■ TASK TO CARRY OUT: Exactly and only the lines below from the one containing "Given the spectrogram" down to the one containing "Recording notes: held over zoom" are wanted, both included; please exclude every picture.

MATERIAL SHOWN: Begin

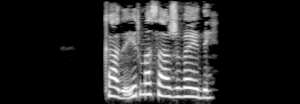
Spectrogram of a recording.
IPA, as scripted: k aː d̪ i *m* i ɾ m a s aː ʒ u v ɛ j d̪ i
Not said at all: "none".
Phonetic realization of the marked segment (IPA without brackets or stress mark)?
none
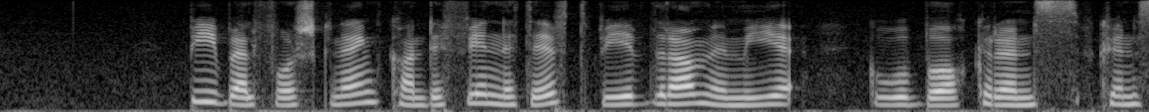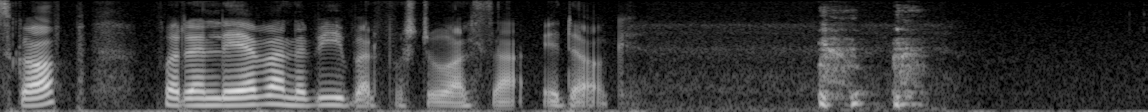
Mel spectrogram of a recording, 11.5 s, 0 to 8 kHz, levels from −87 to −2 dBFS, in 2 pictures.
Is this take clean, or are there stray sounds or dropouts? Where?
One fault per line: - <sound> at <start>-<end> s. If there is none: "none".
- cough at 9.8-10.4 s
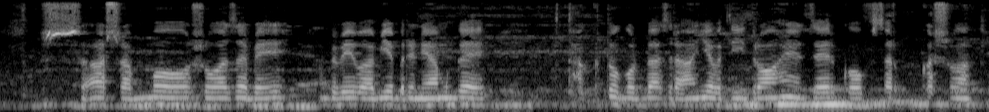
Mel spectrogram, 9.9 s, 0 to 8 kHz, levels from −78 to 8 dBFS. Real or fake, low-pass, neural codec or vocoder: real; 7.2 kHz; none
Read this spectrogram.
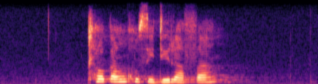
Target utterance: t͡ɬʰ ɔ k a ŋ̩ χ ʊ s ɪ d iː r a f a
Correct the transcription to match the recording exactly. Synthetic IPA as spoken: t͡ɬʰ ɔ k a ŋ̩ χ ʊ s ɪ d i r a f a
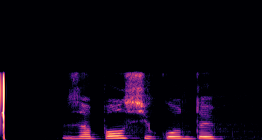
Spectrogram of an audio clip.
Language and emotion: Russian, neutral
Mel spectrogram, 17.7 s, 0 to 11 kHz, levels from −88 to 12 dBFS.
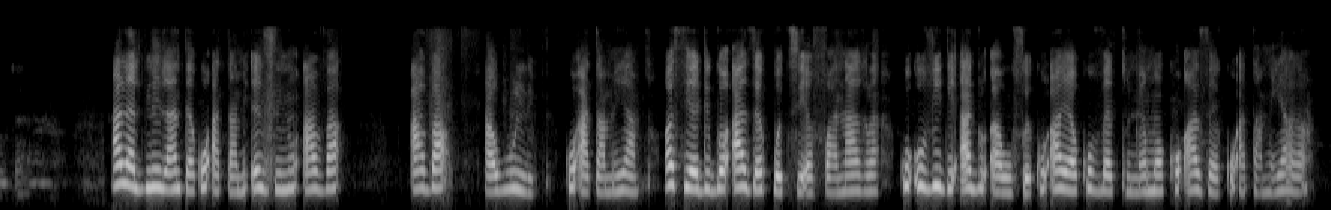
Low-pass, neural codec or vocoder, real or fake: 7.2 kHz; codec, 16 kHz, 6 kbps, DAC; fake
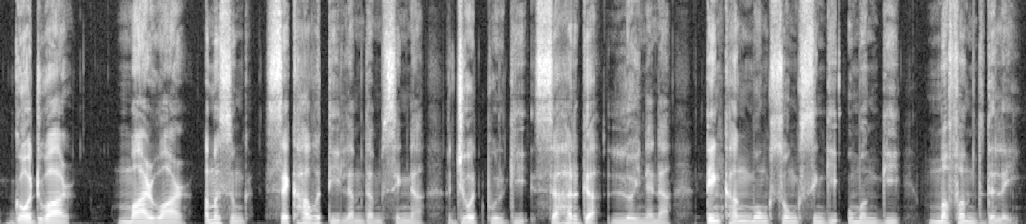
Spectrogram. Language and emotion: Manipuri, neutral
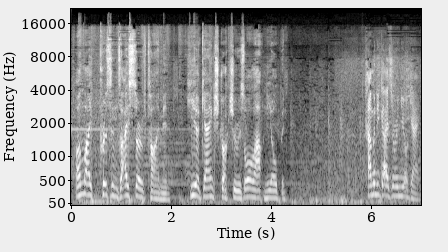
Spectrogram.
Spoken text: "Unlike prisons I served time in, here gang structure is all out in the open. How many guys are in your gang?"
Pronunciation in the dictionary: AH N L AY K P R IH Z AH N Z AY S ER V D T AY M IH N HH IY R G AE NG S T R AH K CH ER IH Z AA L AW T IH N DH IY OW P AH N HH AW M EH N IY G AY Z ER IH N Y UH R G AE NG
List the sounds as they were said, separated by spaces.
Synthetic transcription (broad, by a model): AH N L AY P R IH Z AH N Z AY S ER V T AY M IH N HH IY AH G AE NG S T R AH K CH ER IH Z AA L AW T N DH IY OW P AH N HH AW M EH N IY G AY Z ER IH N Y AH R G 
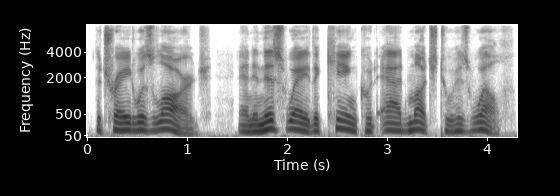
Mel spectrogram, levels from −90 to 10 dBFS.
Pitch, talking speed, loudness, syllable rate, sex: 130 Hz, 225 wpm, -17 LUFS, 4.7 syllables/s, male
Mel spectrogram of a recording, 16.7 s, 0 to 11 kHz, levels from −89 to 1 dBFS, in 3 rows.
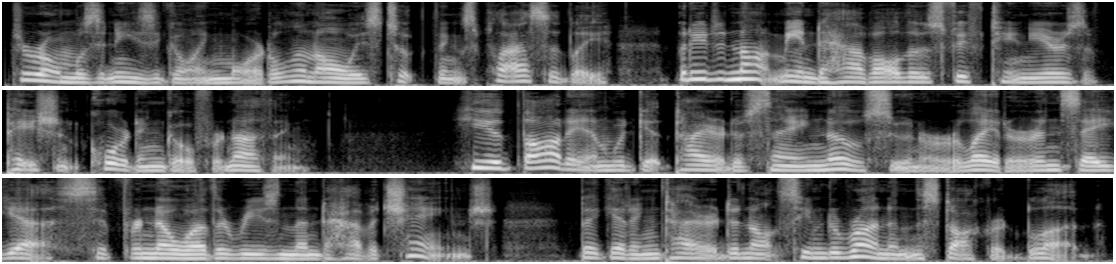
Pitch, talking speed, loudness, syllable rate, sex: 180 Hz, 235 wpm, -18 LUFS, 5.8 syllables/s, female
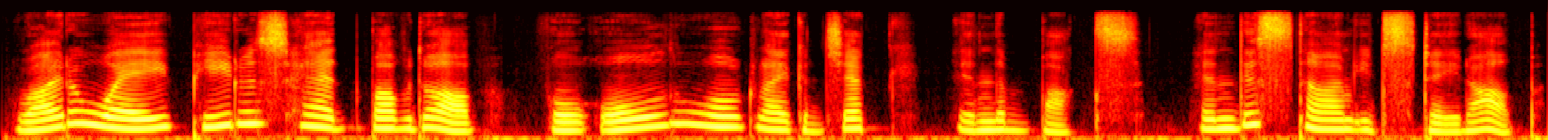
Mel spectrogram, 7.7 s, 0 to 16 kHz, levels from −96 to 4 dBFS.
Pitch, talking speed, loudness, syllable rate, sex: 225 Hz, 170 wpm, -16 LUFS, 3.8 syllables/s, female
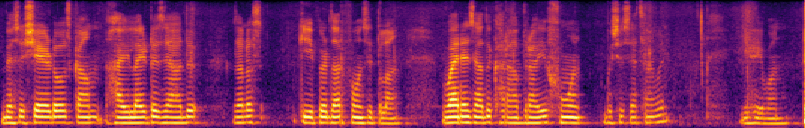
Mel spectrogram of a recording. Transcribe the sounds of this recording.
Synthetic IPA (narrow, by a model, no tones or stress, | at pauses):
bʲɐsɨʃeːɖoːzkaːmhaːjlaːjʈɨzʲaːd̪ɨ | zɐnus | kiːpeɽd̪aːɾfoːns̬it̪ulaːnʋaːɾʲɐzjaːd̪ɨkʰɐɾaːb̚d̪ɾaːjifʰoːnbut͡ʃʰisjɐt͡sʰaːʋɐnʲ | jɐɦɐjʋaːnu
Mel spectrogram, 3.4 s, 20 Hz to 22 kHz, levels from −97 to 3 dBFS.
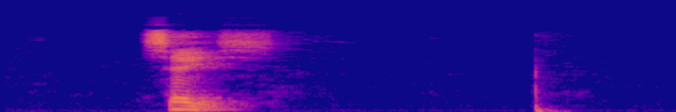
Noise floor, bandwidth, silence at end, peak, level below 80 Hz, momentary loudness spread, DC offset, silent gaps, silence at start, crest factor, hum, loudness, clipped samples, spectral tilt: -85 dBFS; 11 kHz; 0.65 s; -14 dBFS; -60 dBFS; 25 LU; under 0.1%; none; 0.7 s; 24 dB; none; -28 LUFS; under 0.1%; -2.5 dB/octave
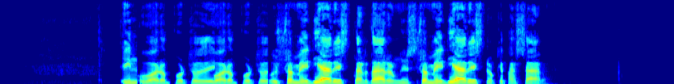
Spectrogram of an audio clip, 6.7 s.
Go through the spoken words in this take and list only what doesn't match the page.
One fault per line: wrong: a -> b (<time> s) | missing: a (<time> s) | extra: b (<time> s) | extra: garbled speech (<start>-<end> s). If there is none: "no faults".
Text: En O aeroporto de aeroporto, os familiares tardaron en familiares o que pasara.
no faults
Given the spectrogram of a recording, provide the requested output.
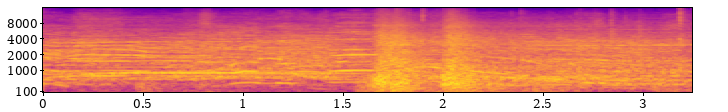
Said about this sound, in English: Huge slam into a cover.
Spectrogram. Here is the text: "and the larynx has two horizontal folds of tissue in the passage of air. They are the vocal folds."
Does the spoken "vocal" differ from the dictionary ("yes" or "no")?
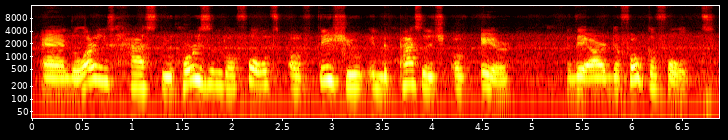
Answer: yes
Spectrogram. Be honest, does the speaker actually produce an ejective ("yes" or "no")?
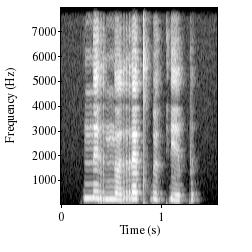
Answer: no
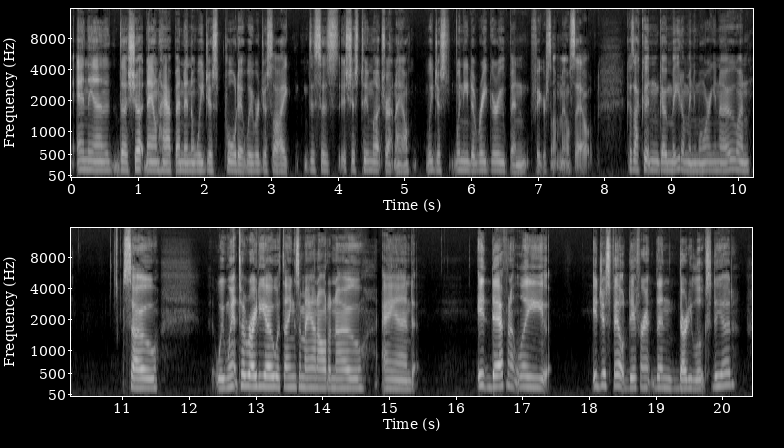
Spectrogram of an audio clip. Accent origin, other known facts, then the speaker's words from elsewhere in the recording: Baskin, Louisiana, United States; my hometown is called Baskin.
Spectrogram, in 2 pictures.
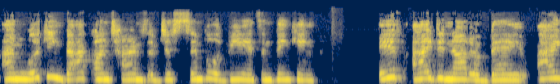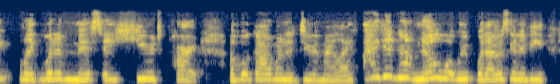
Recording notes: held over zoom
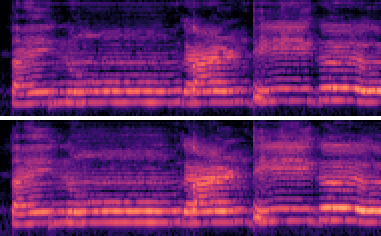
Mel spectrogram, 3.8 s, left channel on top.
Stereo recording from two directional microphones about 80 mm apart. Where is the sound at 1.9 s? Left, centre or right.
Left.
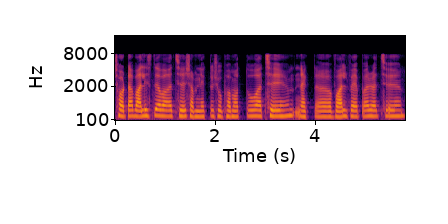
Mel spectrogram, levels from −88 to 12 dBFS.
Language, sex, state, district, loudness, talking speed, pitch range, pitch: Bengali, female, West Bengal, Malda, -18 LUFS, 125 wpm, 200-215 Hz, 210 Hz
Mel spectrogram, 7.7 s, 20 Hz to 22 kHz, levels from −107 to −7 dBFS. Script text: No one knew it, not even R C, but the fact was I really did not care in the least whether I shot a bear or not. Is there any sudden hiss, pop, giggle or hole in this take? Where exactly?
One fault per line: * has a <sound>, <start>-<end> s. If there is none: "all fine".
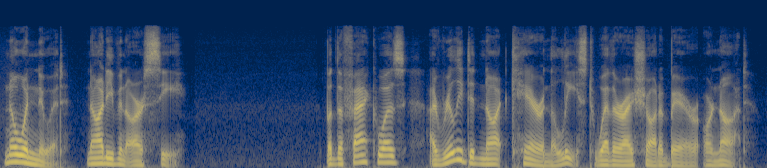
all fine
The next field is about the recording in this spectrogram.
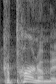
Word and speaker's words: Capernaum: We'd made our way with a busload of church members up to Capernaum, Capernaum as they pronounce it.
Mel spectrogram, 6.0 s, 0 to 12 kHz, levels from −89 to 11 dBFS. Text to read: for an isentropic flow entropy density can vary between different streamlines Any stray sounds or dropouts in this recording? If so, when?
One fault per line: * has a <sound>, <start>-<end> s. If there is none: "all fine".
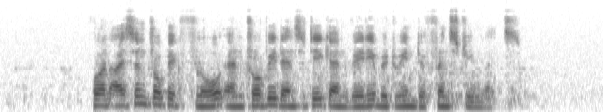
all fine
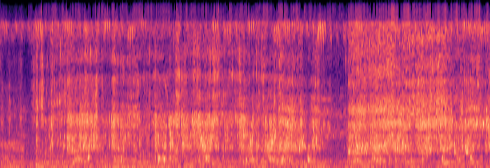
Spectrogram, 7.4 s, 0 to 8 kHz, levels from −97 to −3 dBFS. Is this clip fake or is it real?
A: real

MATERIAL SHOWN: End

■ WRITTEN RESPONSE:
Given the spectrogram of a recording, provide the requested output.
Said about this sound, in English: Huge slam into a cover.
Spectrogram. Here is the text: "and the larynx has two horizontal folds of tissue in the passage of air. They are the vocal folds."
Does the spoken "vocal" differ from the dictionary ("yes" or "no")?
Answer: yes
Spectrogram. Be honest, does the speaker actually produce an ejective ("yes" or "no")?
Answer: no
Spectrogram of an audio clip. Accent origin, other known facts, then the speaker's words from elsewhere in the recording: Baskin, Louisiana, United States; my hometown is called Baskin.
Spectrogram, in 2 pictures.
Recording notes: held over zoom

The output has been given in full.